### What to do
Restate the listing below exactly, images excluded.

### Material shown
────────────────────────────────────────

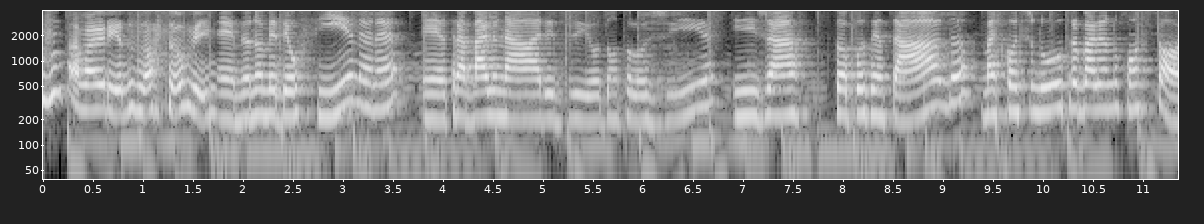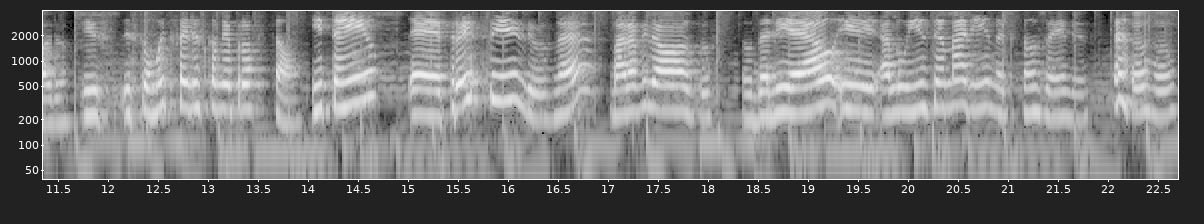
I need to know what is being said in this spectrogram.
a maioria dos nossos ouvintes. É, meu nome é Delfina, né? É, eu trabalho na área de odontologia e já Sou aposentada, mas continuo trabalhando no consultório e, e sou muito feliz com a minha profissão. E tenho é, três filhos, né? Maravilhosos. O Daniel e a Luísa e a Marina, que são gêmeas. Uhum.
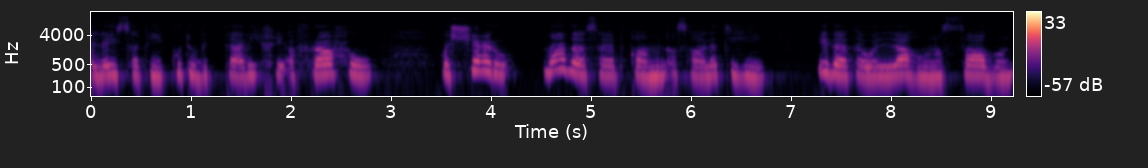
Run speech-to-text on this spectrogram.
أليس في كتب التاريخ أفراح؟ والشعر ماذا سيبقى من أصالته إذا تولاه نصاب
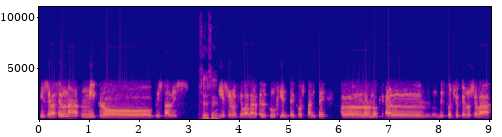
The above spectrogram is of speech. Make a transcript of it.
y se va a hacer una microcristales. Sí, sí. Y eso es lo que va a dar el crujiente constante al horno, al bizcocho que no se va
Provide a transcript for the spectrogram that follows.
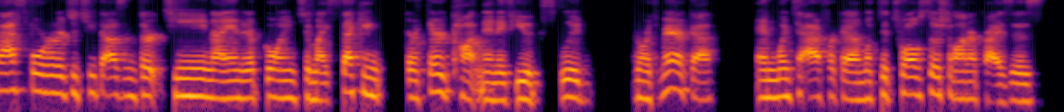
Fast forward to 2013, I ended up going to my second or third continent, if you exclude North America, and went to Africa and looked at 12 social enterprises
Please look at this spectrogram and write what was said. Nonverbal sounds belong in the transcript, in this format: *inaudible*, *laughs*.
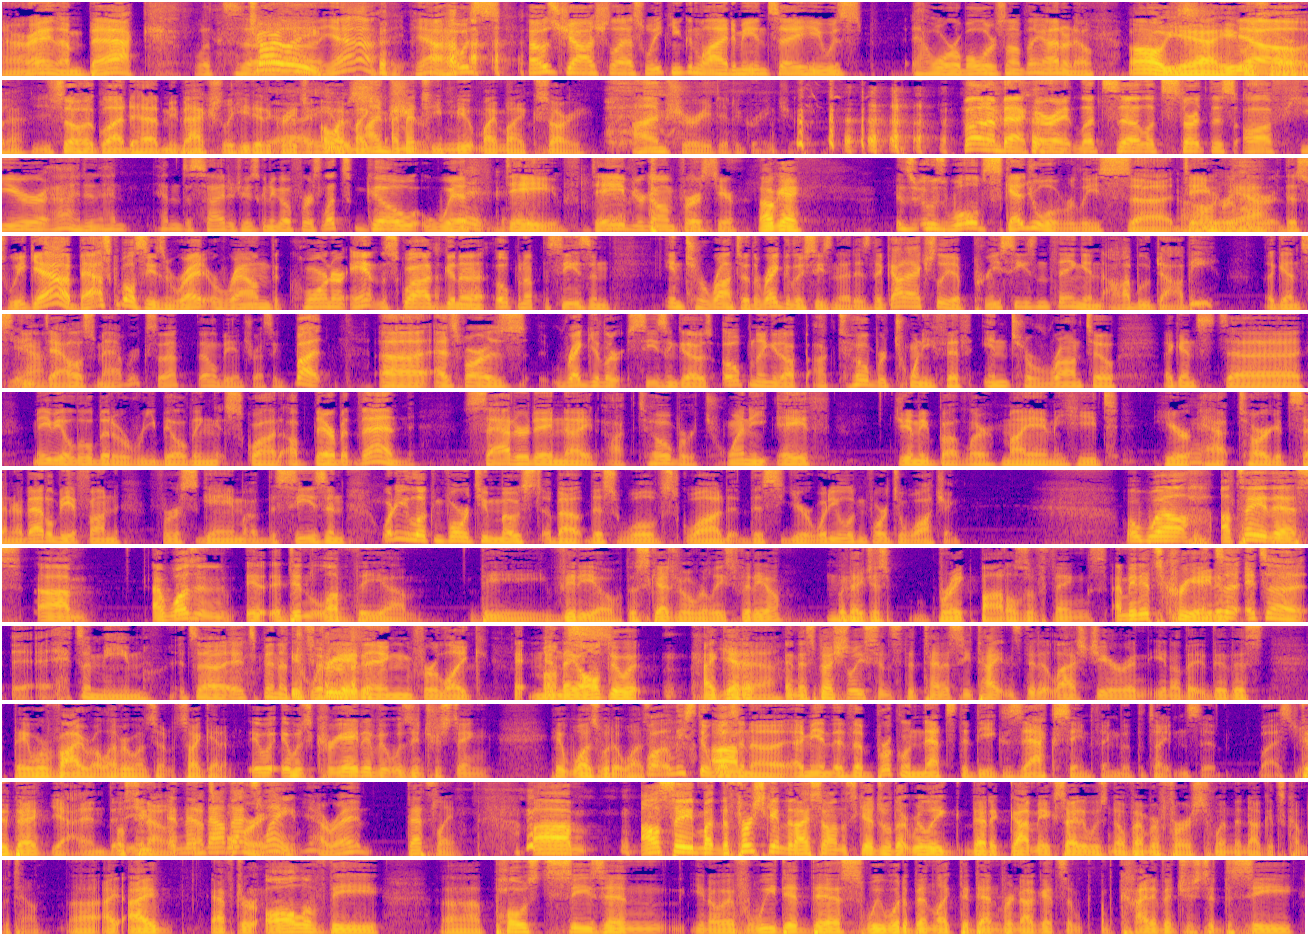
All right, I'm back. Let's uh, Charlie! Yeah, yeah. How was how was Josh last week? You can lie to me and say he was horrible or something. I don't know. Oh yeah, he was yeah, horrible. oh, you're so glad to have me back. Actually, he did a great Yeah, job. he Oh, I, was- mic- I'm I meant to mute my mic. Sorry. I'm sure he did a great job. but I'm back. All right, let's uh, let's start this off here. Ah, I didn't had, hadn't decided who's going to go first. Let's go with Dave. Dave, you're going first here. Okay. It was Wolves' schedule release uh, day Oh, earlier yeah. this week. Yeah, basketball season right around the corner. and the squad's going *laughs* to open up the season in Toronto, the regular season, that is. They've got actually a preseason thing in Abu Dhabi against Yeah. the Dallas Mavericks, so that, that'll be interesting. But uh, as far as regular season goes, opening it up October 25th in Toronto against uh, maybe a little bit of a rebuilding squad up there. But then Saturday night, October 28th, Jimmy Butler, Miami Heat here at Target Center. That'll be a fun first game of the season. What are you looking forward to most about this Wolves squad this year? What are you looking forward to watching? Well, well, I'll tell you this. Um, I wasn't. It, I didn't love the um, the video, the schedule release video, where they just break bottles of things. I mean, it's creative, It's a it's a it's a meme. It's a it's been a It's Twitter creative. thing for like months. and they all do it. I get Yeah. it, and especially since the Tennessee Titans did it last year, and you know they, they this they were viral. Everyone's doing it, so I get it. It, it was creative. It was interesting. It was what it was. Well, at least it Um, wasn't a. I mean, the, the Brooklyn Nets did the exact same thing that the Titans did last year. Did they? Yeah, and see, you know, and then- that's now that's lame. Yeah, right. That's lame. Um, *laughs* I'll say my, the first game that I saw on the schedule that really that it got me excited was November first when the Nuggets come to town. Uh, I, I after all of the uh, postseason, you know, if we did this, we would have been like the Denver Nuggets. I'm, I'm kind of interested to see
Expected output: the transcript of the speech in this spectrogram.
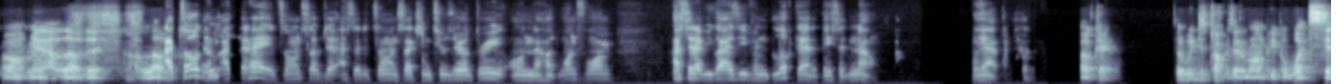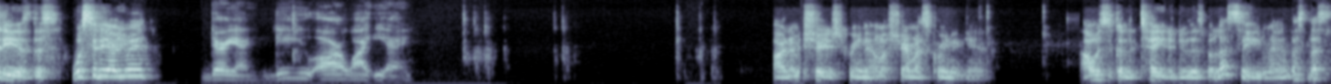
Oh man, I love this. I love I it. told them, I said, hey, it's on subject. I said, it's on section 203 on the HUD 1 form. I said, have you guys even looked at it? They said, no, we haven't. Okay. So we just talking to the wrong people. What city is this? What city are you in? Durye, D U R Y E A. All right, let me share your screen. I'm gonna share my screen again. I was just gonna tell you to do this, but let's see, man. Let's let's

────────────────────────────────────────

### Your response
I need to know what is being said in this spectrogram.
a maioria dos nossos ouvintes. É, meu nome é Delfina, né? É, eu trabalho na área de odontologia e já Sou aposentada, mas continuo trabalhando no consultório e, e sou muito feliz com a minha profissão. E tenho é, três filhos, né? Maravilhosos. O Daniel e a Luísa e a Marina, que são gêmeas. Uhum.
Run speech-to-text on this spectrogram.
أليس في كتب التاريخ أفراح؟ والشعر ماذا سيبقى من أصالته إذا تولاه نصاب
The above spectrogram is of speech. Make a transcript of it.
y se va a hacer una microcristales. Sí, sí. Y eso es lo que va a dar el crujiente constante al horno, al bizcocho que no se va
Provide a transcript for the spectrogram that follows.
Fast forward to 2013, I ended up going to my second or third continent, if you exclude North America, and went to Africa and looked at 12 social enterprises
Please look at this spectrogram and write what was said. Nonverbal sounds belong in the transcript, in this format: *inaudible*, *laughs*.
All right, I'm back. Let's uh, Charlie! Yeah, yeah. How was how was Josh last week? You can lie to me and say he was horrible or something. I don't know. Oh yeah, he was yeah, horrible. oh, you're so glad to have me back. Actually, he did a great Yeah, job. he Oh, I, was- mic- I'm I meant to mute my mic. Sorry. I'm sure he did a great job. but I'm back. All right, let's uh, let's start this off here. Ah, I didn't had, hadn't decided who's going to go first. Let's go with Dave. Dave, you're going first here. Okay. It was Wolves' schedule release uh, day Oh, earlier yeah. this week. Yeah, basketball season right around the corner. and the squad's going *laughs* to open up the season in Toronto, the regular season, that is. They've got actually a preseason thing in Abu Dhabi against Yeah. the Dallas Mavericks, so that, that'll be interesting. But uh, as far as regular season goes, opening it up October 25th in Toronto against uh, maybe a little bit of a rebuilding squad up there. But then Saturday night, October 28th, Jimmy Butler, Miami Heat here at Target Center. That'll be a fun first game of the season. What are you looking forward to most about this Wolves squad this year? What are you looking forward to watching? Well, well, I'll tell you this. Um, I wasn't. It, I didn't love the um, the video, the schedule release video, where they just break bottles of things. I mean, it's creative, It's a it's a it's a meme. It's a it's been a It's Twitter creative. thing for like months. and they all do it. I get Yeah. it, and especially since the Tennessee Titans did it last year, and you know they, they this they were viral. Everyone's doing it, so I get it. It, it was creative. It was interesting. It was what it was. Well, at least it Um, wasn't a. I mean, the, the Brooklyn Nets did the exact same thing that the Titans did last year. Did they? Yeah, and see, you know, and then- that's now that's lame. Yeah, right. That's lame. Um, *laughs* I'll say my, the first game that I saw on the schedule that really that it got me excited was November first when the Nuggets come to town. Uh, I, I after all of the uh, postseason, you know, if we did this, we would have been like the Denver Nuggets. I'm, I'm kind of interested to see
Expected output: the transcript of the speech in this spectrogram.
Oh man, I love this. I love I it. told them, I said, hey, it's on subject. I said, it's on section 203 on the HUD 1 form. I said, have you guys even looked at it? They said, no, we haven't. Okay. So we just talking to the wrong people. What city is this? What city are you in? Durye, D U R Y E A. All right, let me share your screen. I'm gonna share my screen again. I was just gonna tell you to do this, but let's see, man. Let's let's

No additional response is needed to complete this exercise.